Prepare to be changed. This is the message we give 21 incoming Duke freshmen when they arrive in Durham for Project Change, Kenan’s pre-orientation program. Admittedly any student heading off to college is going to expect some changes. Leaving home, meeting new friends, discovering and defining interests—as a proud alumna I can say wholeheartedly that Duke is a fantastic place to do these things. And Duke is becoming more and more recognized for promoting the idea that change should not just happen “inside the walls of the university.” One of three core tenets displayed on the Duke Admissions site is engaged immersion. That immersion could take place literally anywhere in the world. But what about right outside the walls of the university? What about in Durham, North Carolina, the city of residence for at least the next four years of students’ lives?
Admittedly there is more interaction than there used to be. I have actually been living in Durham for seven years now (hard to believe— that is almost a third of my life!), first as a student at the North Carolina School of Science and Math. I’m not sure we ever ventured further than the shops and restaurants of nearby 9th Street. As a college student my classmates and I had more freedom to roam, but there seemed to be this invisible wall at the end of Brightleaf Square, especially as an underclassman. Throughout this period, though, there has been increasing hype about Durham’s revitalization and food scene. So maybe Duke students are venturing into Durham a bit more for the hip new bar or restaurant—I know I took satisfaction in introducing my friends to Motorco Music Hall senior year— and walking further downtown without joking about getting robbed at gunpoint is indeed a positive step. I should also point out that there is great enthusiasm for “engaging” with the Durham community, through all manner of service-learning courses, tutoring programs, and volunteer opportunities.
In order to integrate these ideas about how students might be a part of Durham, Project Change tries to delve a little deeper into students’ perceptions of it. We want students to participate in the life of their new community, to contribute to its well-being.

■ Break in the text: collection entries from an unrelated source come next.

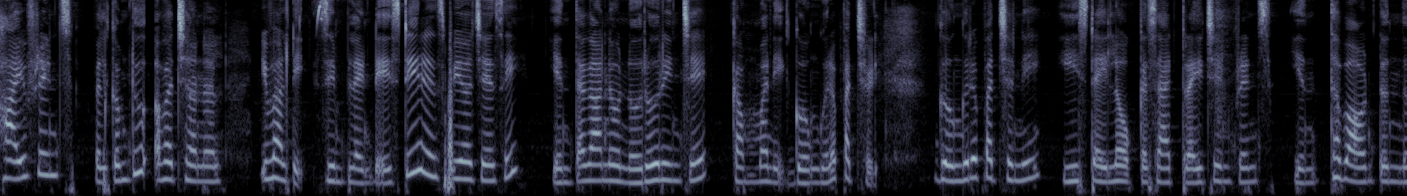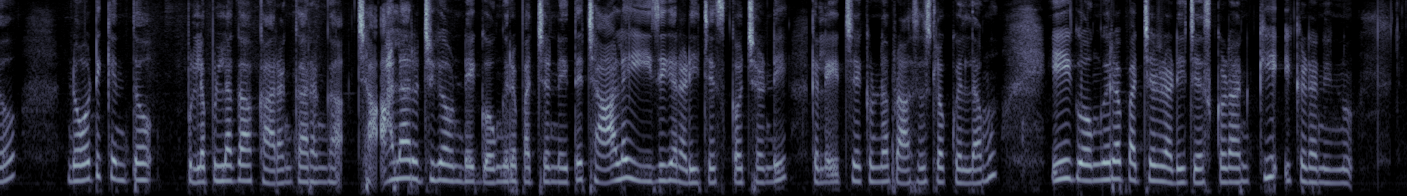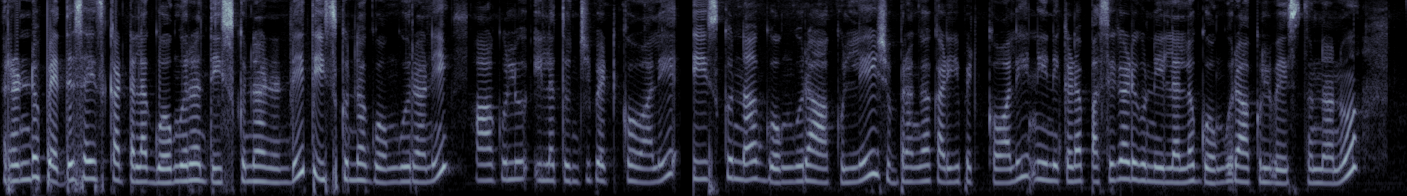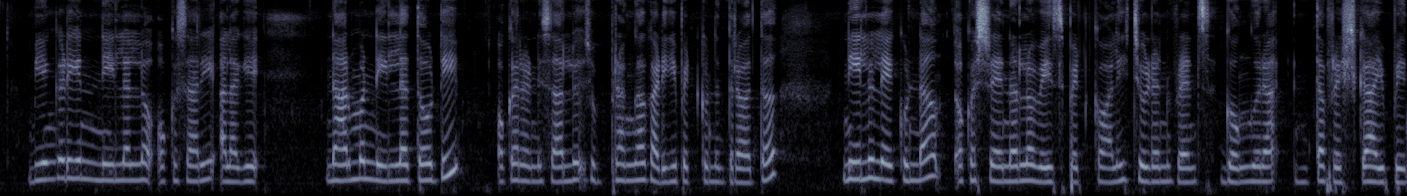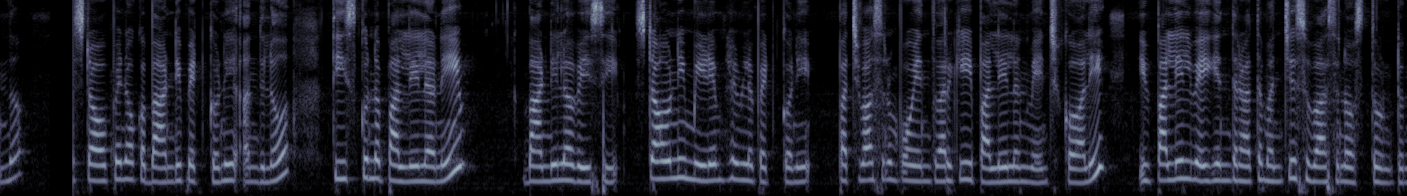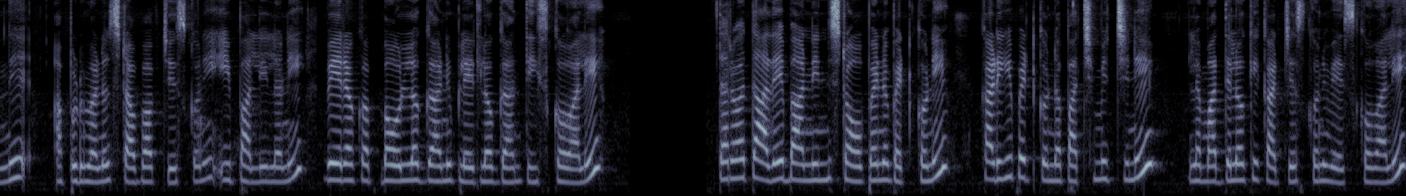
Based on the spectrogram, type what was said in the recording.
Hi friends welcome to our channel. ఇవాళ simple and tasty recipe వచ్చేసి ఎంతగానో నొరూరించే కమ్మని గోంగూర పచ్చడి. గోంగూర పచ్చడిని ఈ స్టైల్లో ఒక్కసారి ట్రై చేయండి ఫ్రెండ్స్ ఎంత బాగుంటుందో. నోటికెంతో పుల్ల పుల్లగా కారం కారంగా చాలా రుచిగా ఉండే గోంగూర పచ్చడిని అయితే చాలా ఈజీగా రెడీ చేసుకోవచ్చండి. ఇక లేట్ చేయకుండా ప్రాసెస్లోకి వెళ్దాము. ఈ గోంగూర పచ్చడి రెడీ చేసుకోవడానికి ఇక్కడ నిన్ను రెండు పెద్ద సైజు కట్టల గోంగూరను తీసుకున్నానండి. తీసుకున్న గోంగూరని ఆకులు ఇలా తుంచి పెట్టుకోవాలి. తీసుకున్న గోంగూర ఆకుల్ని శుభ్రంగా కడిగి పెట్టుకోవాలి. నేను ఇక్కడ పసిగడుగు నీళ్ళల్లో గోంగూర ఆకులు వేస్తున్నాను. బియ్యం కడిగిన నీళ్ళల్లో ఒకసారి అలాగే నార్మల్ నీళ్ళతోటి ఒక రెండు సార్లు శుభ్రంగా కడిగి పెట్టుకున్న తర్వాత నీళ్ళు లేకుండా ఒక స్ట్రైనర్లో వేసి పెట్టుకోవాలి. చూడండి ఫ్రెండ్స్ గోంగూర ఎంత ఫ్రెష్గా అయిపోయిందో. స్టవ్ పైన ఒక బాండీ పెట్టుకొని అందులో తీసుకున్న పల్లీలని బాండీలో వేసి స్టవ్ని మీడియం ఫ్లేమ్లో పెట్టుకొని పచ్చివాసన పోయేంత వరకు ఈ పల్లీలను వేయించుకోవాలి. ఈ పల్లీలు వేగిన తర్వాత మంచి సువాసన వస్తూ ఉంటుంది. అప్పుడు మనం స్టవ్ ఆఫ్ చేసుకొని ఈ పల్లీలని వేరొక బౌల్లోకి కానీ ప్లేట్లోకి కానీ తీసుకోవాలి. తర్వాత అదే బాండీని స్టవ్ పైన పెట్టుకొని కడిగి పెట్టుకున్న పచ్చిమిర్చిని ఇలా మధ్యలోకి కట్ చేసుకొని వేసుకోవాలి.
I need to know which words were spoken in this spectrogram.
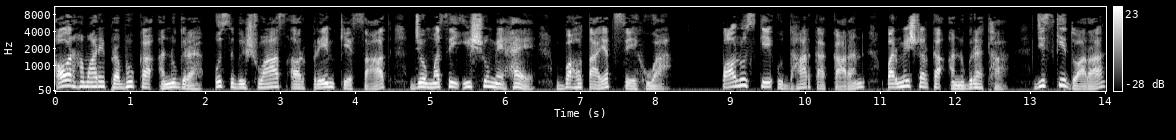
और हमारे प्रभु का अनुग्रह उस विश्वास और प्रेम के साथ जो मसीह यीशु में है, बहुतायत से हुआ। पॉलुस के उद्धार का कारण परमेश्वर का अनुग्रह था, जिसके द्वारा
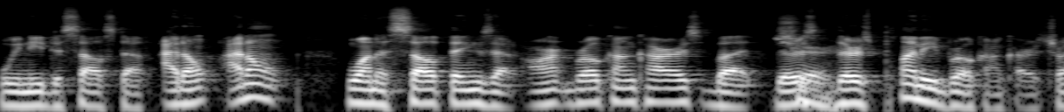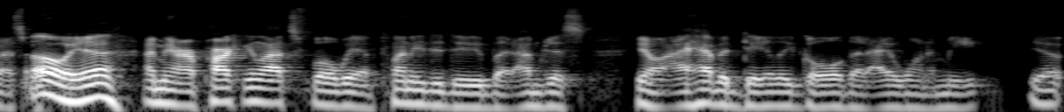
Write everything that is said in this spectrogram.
we need to sell stuff. I don't I don't want to sell things that aren't broke on cars, but there's Sure. there's plenty broke on cars. Trust me. Oh yeah. I mean, our parking lot's full. We have plenty to do, but I'm just, you know, I have a daily goal that I want to meet. Yep.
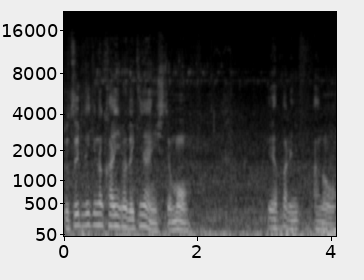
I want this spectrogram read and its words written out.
物理的な介入はできないにしてもやっぱりあの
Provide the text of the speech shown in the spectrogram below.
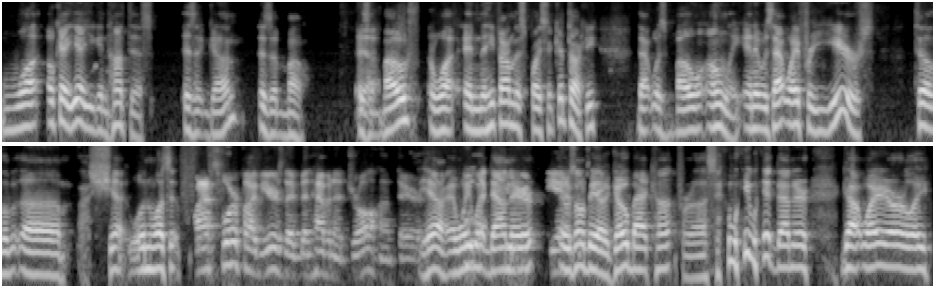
what. Okay, yeah, you can hunt this. Is it gun? Is it bow? Is Yeah. it both or what? And he found this place in Kentucky that was bow only, and it was that way for years till the uh, oh, shit. When was it? last four or five years they've been having a draw hunt there. Yeah, and we Well, went down there. It was going to be a go back hunt for us. we went down there, got way early,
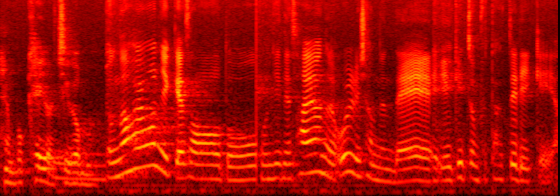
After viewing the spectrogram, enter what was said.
행복해요 지금은 영남 할머니께서도 본인의 사연을 올리셨는데 얘기 좀 부탁드릴게요.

But we will challenge the perceived contribution they can make as a group of young adults new to the city, unaware of its strengths and weaknesses, as well as its people. They no doubt have creative ideas and energetic spirits. And Durham certainly benefits from the intelligent, innovative minds of Duke students, who have and will continue to make an important impact. But just how can they be ethical leaders in this new place? They can learn a lot from the incredible organizations and people that they will meet during Project Change, from those who are already tapped into the heartbeat of the community. In figuring out how they will engage with Durham, they will first need to do a great deal of listening, paying attention, relating to the community around them. Notice we are the ones to be changed.
We also, of course, want students to enjoy being residents! Our strategy is to send kids headlong into the city upon arrival and learn what it has to offer. That means a crash course in its history, its geography, its attractions, and yes, its food scene. The discoveries may come through any manner of wacky activities—from intense team competitions, group puzzle-solving, and even a few fabled game show challenges. (A highlight of the week for me is judging some of these events!) Part of the experience is working through the initial discomfort of being unsettled, and relying on both new classmates and new neighbors to find their way around. Ultimately they will be proud of what they know, and will be way ahead of the game for their next four years in Durham.
We hosted a reunion this spring for the first four Project Change classes, as the inaugural class was about to graduate and head into the wider world. They have new communities to inhabit, and I think are rightly humbled by how much they don’t yet know and what they hope to contribute. It will be another opportunity to learn, engage, and eventually be enriched by a mutual relationship with a new place. For the freshmen about to arrive, I hope they are ready to do that with Duke and with Durham.
It’s going to be a fun and crazy week for all of us. As one Project Change student said last year, it taught him to “try new things on a gigantic new scale.” Look out for more on our antics and adventures this week, and perhaps some of the changes that come about for this new cohort of Durham residents.